Triple Sugar Iron (TSI) Agar (Atlas pgs.78-79)
TSI is a differential media that can detect fermentation and hydrogen sulfide production. It is a rich medium containing a pH indicator, four protein sources or extracts, three sugars (testing for fermentation) and iron and sulfur compounds (testing for the production of hydrogen sulfide gas). TSI tubes are poured to have both a slant (on the top) and a butt (on the bottom). The slant is to allow for aerobic growth, the butt to allow for anaerobic growth (or at least reduced oxygen). It is a fairly complex test, having a number of combination results that are possible. When fermentation occurs, acid products are made which will change the color of the media from orange to yellow. If fermentation occurs with the production of gas, there will be cracks, breaks, or lifting of the agar in the tube. If fermentation of the sugars does not occur, the bacteria may digest the peptones, releasing alkaline end products. This will lower the pH and turn the medium red. If the sulfur compound is reduced, hydrogen sulfide will form and interact with the iron compound to form a black precipitate, which especially is visible in the butt. If the tube becomes largely black, it may be difficult to read the tube for fermentation. If nothing happens (no change) the medium will stay orange.
One complication is that three sugars are present, and that glucose is present in limiting amounts. For this reason, it is usually not possible to tell which sugar has been fermented, unless only glucose is fermented. If glucose is the only sugar that is fermented, then the result may be a red slant/yellow butt because when all the glucose is used up, peptones may be digested which will turn the slant red, but the butt ferments glucose slower, so it remains yellow.

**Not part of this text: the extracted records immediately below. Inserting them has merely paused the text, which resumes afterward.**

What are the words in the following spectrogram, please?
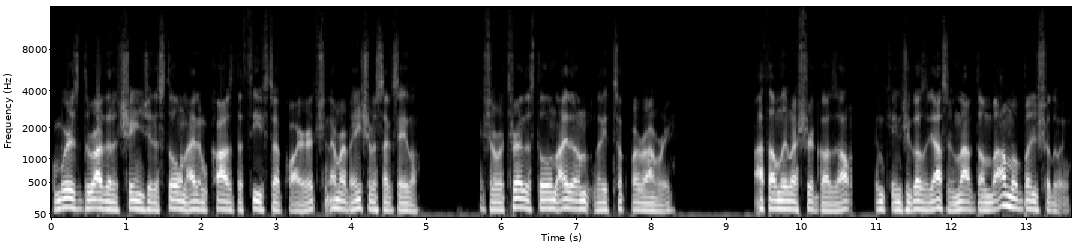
From where is it derived that a change in a stolen item caused the thief to acquire it? He shall return the stolen item that he took by robbery. Atam Lemashir Gazal. Imkin Shigos Yasir Lav Dam Ba'alma Bari Shalui.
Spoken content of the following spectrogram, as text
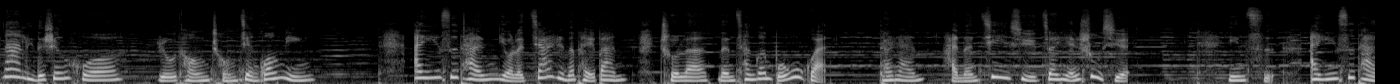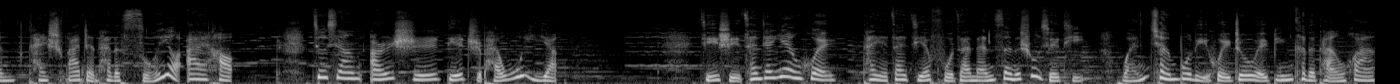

Purpose: this test aids in the identification and differentiation of members of Enterobacteriaceae (enterics) from other Gram- bacilli. It can also be used for other purposes, such as aiding in the identification of hydrogen sulfide producers and confirming oxygen requirements.
|yellow slant/yellow butt||aerobic and anaerobic fermentation of sucrose and/or lactose (and glucose)|
|red slant/yellow butt||aerobic: glucose fermented till it
ran out then peptones were digested
anaerobic: fermentation of glucose (butt ferments glucose slower)
|red slant/red butt||aerobic and anaerobic: no fermentation, peptones were used (not an enteric)|
|red slant/butt unchanged||aerobic: no fermentation, peptones
anaerobic: little or no growth (nothing used, not an enteric)
|no change in slant & butt||aerobic and anaerobic: nothing was used, bacteria is growing slowly if at all (not an enteric)|
|black precipitate, especially in butt||sulfur reduction has occurred (producing H2S)|
|cracks, breaks or lifting in agar||gas production during fermentation|
TSI appears to be less sensitive in detecting the production of hydrogen sulfide gas than other similar tests (SIM media, Kligler's Iron Agar, etc.). So, it is possible to observe the production of hydrogen sulfide in another test and not observe it in TSI. The sucrose in TSI may suppress the formation of hydrogen sulfide. Both TSI and Kligler's Iron Agar also use ferrous sulfate to detect the production of H2S, and this detector is less sensitive than other hydrogen sulfide detectors. TSI has an added sulfur source (sodium thiosulfate), but sulfur may also be obtained from certain amino acids present in the protein in the media.